## Your task
Please print the entries exactly, omitting each image.

·····

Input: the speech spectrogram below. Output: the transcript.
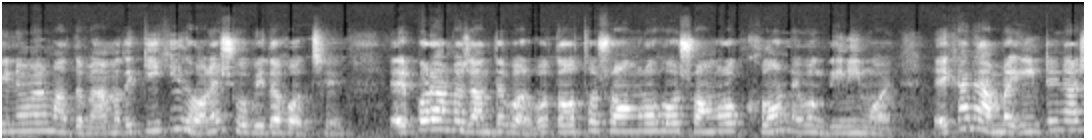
বিনিময়ের মাধ্যমে আমাদের কি কি ধরনের সুবিধা হচ্ছে? এরপরে আমরা জানতে পারব তথ্য সংগ্রহ, সংরক্ষণ এবং বিনিময়। এখানে আমরা ইন্টারনেট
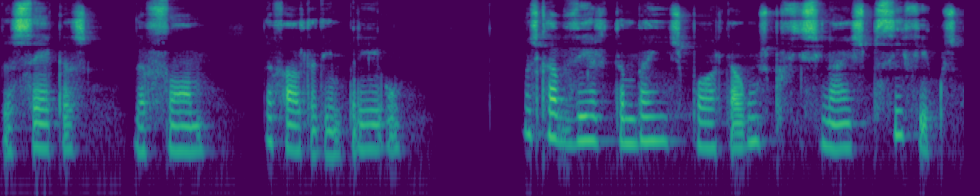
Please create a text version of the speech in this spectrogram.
das secas, da fome, da falta de emprego mas Cabo Verde também exporta alguns profissionais específicos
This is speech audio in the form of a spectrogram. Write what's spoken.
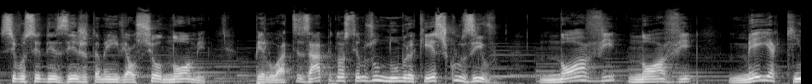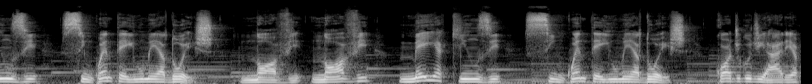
se você deseja também enviar o seu nome pelo WhatsApp, nós temos um número aqui exclusivo: 99615 5162. 99615 5162. Código de área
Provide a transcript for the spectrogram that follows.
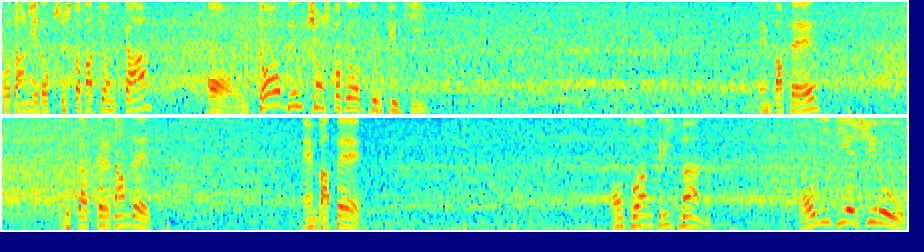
Podanie do Krzysztofa Piątka. O, i to był książkowy odbiór piłki. Mbappé. Lucas Hernandez. Mbappé. Antoine Griezmann. Olivier Giroud.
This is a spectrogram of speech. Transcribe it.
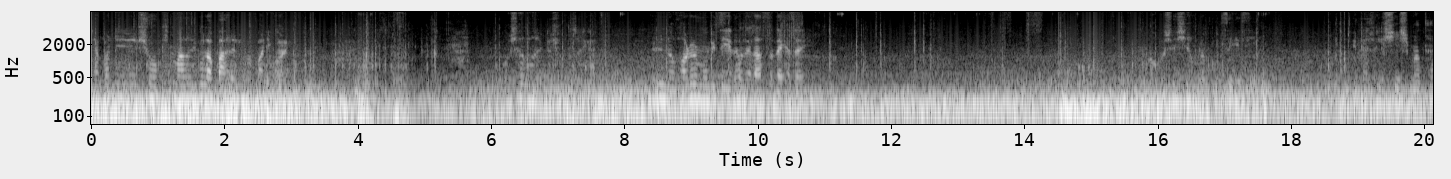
জাপানের শৌখিন মানুষগুলো পাহাড়ের উপর বাড়ি করে। অসাধারণ একটা সুন্দর জায়গা। বিভিন্ন হরর মুভিতে এই ধরনের রাস্তা দেখা যায়। অবশেষে আমরা পৌঁছে গেছি। এটা আসলে শেষ মাথা।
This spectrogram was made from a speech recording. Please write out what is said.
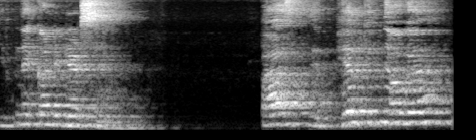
इतने कैंडिडेट्स हैं? पास फेल कितने हो गए?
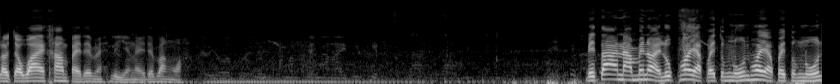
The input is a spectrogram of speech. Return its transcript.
เราจะว่ายข้ามไปได้ไหมหรือยังไงได้บ้างวะเบต้านำไปหน่อยลูกพ่ออยากไปตรงนู้นพ่ออยากไปตรงนู้น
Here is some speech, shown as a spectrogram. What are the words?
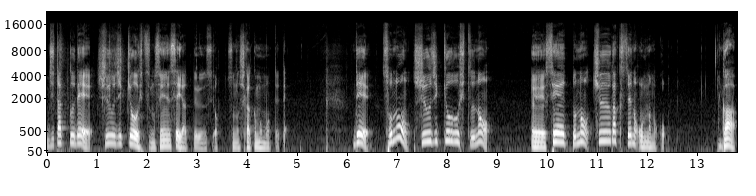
自宅で習字教室の先生やってるんですよ。その資格も持ってて。で、その習字教室の、えー、生徒の中学生の女の子が、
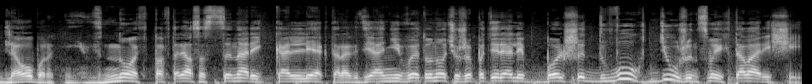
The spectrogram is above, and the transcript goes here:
Для оборотней вновь повторялся сценарий коллектора, где они в эту ночь уже потеряли больше двух дюжин своих товарищей.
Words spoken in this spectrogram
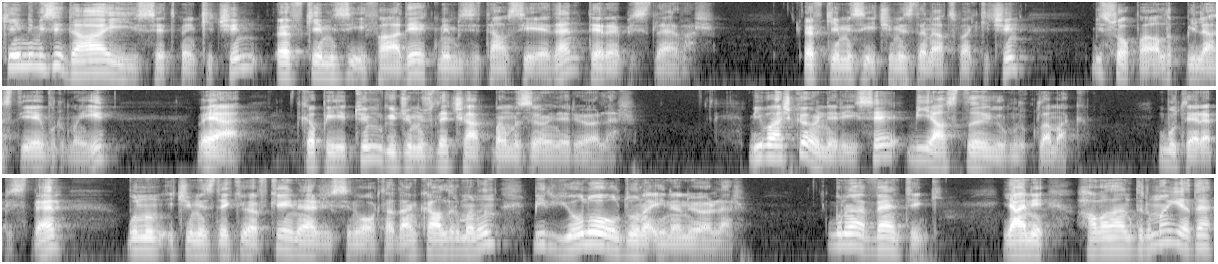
Kendimizi daha iyi hissetmek için öfkemizi ifade etmemizi tavsiye eden terapistler var. Öfkemizi içimizden atmak için bir sopa alıp bir lastiğe vurmayı veya kapıyı tüm gücümüzle çarpmamızı öneriyorlar. Bir başka öneri ise bir yastığı yumruklamak. Bu terapistler bunun içimizdeki öfke enerjisini ortadan kaldırmanın bir yolu olduğuna inanıyorlar. Buna venting yani havalandırma ya da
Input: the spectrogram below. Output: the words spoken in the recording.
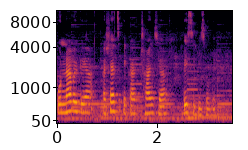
पुन्हा भेटूया अशाच एका छानशा रेसिपीसोबत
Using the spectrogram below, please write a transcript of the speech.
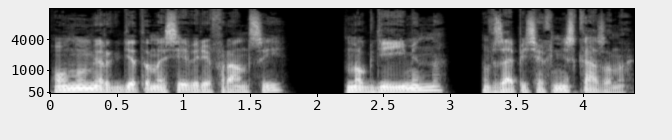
Он умер где-то на севере Франции, но где именно, в записях не сказано.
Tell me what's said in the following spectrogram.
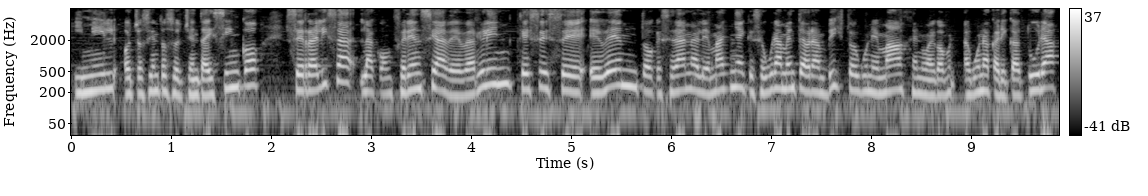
y 1885, se realiza la conferencia de Berlín, que es ese evento que se da en Alemania y que seguramente habrán visto alguna imagen o algu- alguna caricatura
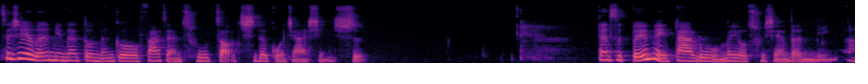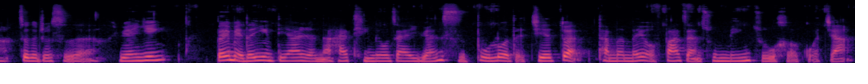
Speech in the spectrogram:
这些文明呢都能够发展出早期的国家形式。但是北美大陆没有出现文明啊，这个就是原因。北美的印第安人呢，还停留在原始部落的阶段，他们没有发展出民族和国家。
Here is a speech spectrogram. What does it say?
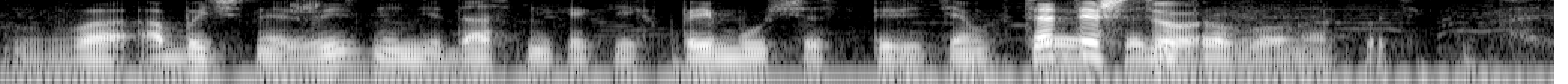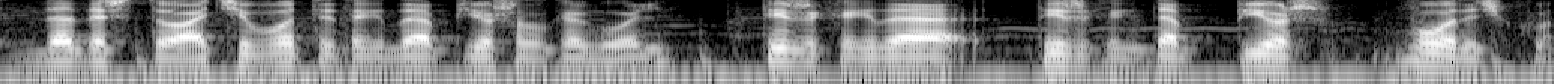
в обычной жизни не даст никаких преимуществ перед тем, кто, да ты кто что? не пробовал наркотик. Да ты что, а чего ты тогда пьешь алкоголь? Ты же когда, ты же когда пьешь водочку,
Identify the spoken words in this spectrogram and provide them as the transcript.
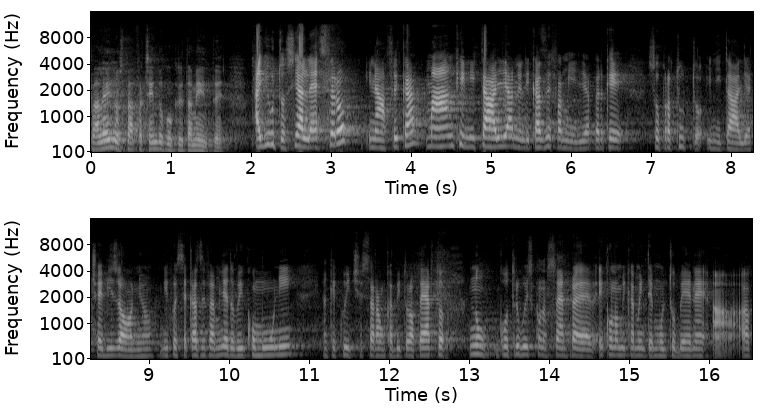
ma lei lo sta facendo concretamente. Aiuto sia all'estero, in Africa, ma anche in Italia, nelle case famiglia, perché soprattutto in Italia c'è bisogno di queste case famiglia dove i comuni, anche qui ci sarà un capitolo aperto, non contribuiscono sempre economicamente molto bene a, a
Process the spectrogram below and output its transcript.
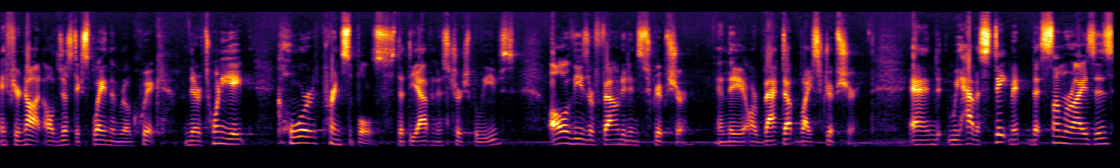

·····

## Result of this task
Input: the speech spectrogram below. Output: the transcript.
বিনিময়ের মাধ্যমে আমাদের কি কি ধরনের সুবিধা হচ্ছে? এরপরে আমরা জানতে পারব তথ্য সংগ্রহ, সংরক্ষণ এবং বিনিময়। এখানে আমরা ইন্টারনেট
Please create a text version of the speech in this spectrogram.
das secas, da fome, da falta de emprego mas Cabo Verde também exporta alguns profissionais específicos
This is speech audio in the form of a spectrogram. Write what's spoken.
se você deseja também enviar o seu nome pelo WhatsApp, nós temos um número aqui exclusivo: 99615 5162. 99615 5162. Código de área
Provide a transcript for the spectrogram that follows.
Podanie do Krzysztofa Piątka. O, i to był książkowy odbiór piłki. Mbappé. Lucas Hernandez. Mbappé. Antoine Griezmann. Olivier Giroud.
This is a spectrogram of speech. Transcribe it.
জাপানের শৌখিন মানুষগুলো পাহাড়ের উপর বাড়ি করে। অসাধারণ একটা সুন্দর জায়গা। বিভিন্ন হরর মুভিতে এই ধরনের রাস্তা দেখা যায়। অবশেষে আমরা পৌঁছে গেছি। এটা আসলে শেষ মাথা।
This spectrogram was made from a speech recording. Please write out what is said.
इतने कैंडिडेट्स हैं? पास फेल कितने हो गए?
The input is a spectrogram of speech. Return its transcript.
เราจะว่ายข้ามไปได้ไหมหรือยังไงได้บ้างวะเบต้านำไปหน่อยลูกพ่ออยากไปตรงนู้นพ่ออยากไปตรงนู้น
Here is some speech, shown as a spectrogram. What are the words?
自宅で習字教室の先生やってるんですよ。その資格も持ってて。で、その習字教室の、えー、生徒の中学生の女の子が、
The spectrogram is above, and the transcript goes here:
Для оборотней вновь повторялся сценарий коллектора, где они в эту ночь уже потеряли больше двух дюжин своих товарищей.
Words spoken in this spectrogram
Kendimizi daha iyi hissetmek için öfkemizi ifade etmemizi tavsiye eden terapistler var. Öfkemizi içimizden atmak için bir sopa alıp bir lastiğe vurmayı veya kapıyı tüm gücümüzle çarpmamızı öneriyorlar. Bir başka öneri ise bir yastığı yumruklamak. Bu terapistler bunun içimizdeki öfke enerjisini ortadan kaldırmanın bir yolu olduğuna inanıyorlar. Buna venting yani havalandırma ya da
Input: the spectrogram below. Output: the words spoken in the recording.
पुन्हा भेटूया अशाच एका छानशा रेसिपीसोबत
Using the spectrogram below, please write a transcript of the speech.
Он умер где-то на севере Франции, но где именно, в записях не сказано.
Tell me what's said in the following spectrogram.
y 1885, se realiza la conferencia de Berlín, que es ese evento que se da en Alemania y que seguramente habrán visto alguna imagen o algu- alguna caricatura
Speech in the spectrogram:
这些文明呢都能够发展出早期的国家形式。但是北美大陆没有出现文明啊，这个就是原因。北美的印第安人呢，还停留在原始部落的阶段，他们没有发展出民族和国家。
Here is a speech spectrogram. What does it say?
в обычной жизни не даст никаких преимуществ перед тем, кто, да ты кто что? не пробовал наркотик. Да ты что, а чего ты тогда пьешь алкоголь? Ты же когда, ты же когда пьешь водочку,
Identify the spoken words in this spectrogram and provide them as the transcript.
ma lei lo sta facendo concretamente. Aiuto sia all'estero, in Africa, ma anche in Italia, nelle case famiglia, perché soprattutto in Italia c'è bisogno di queste case famiglia dove i comuni, anche qui ci sarà un capitolo aperto, non contribuiscono sempre economicamente molto bene a, a
Process the spectrogram below and output its transcript.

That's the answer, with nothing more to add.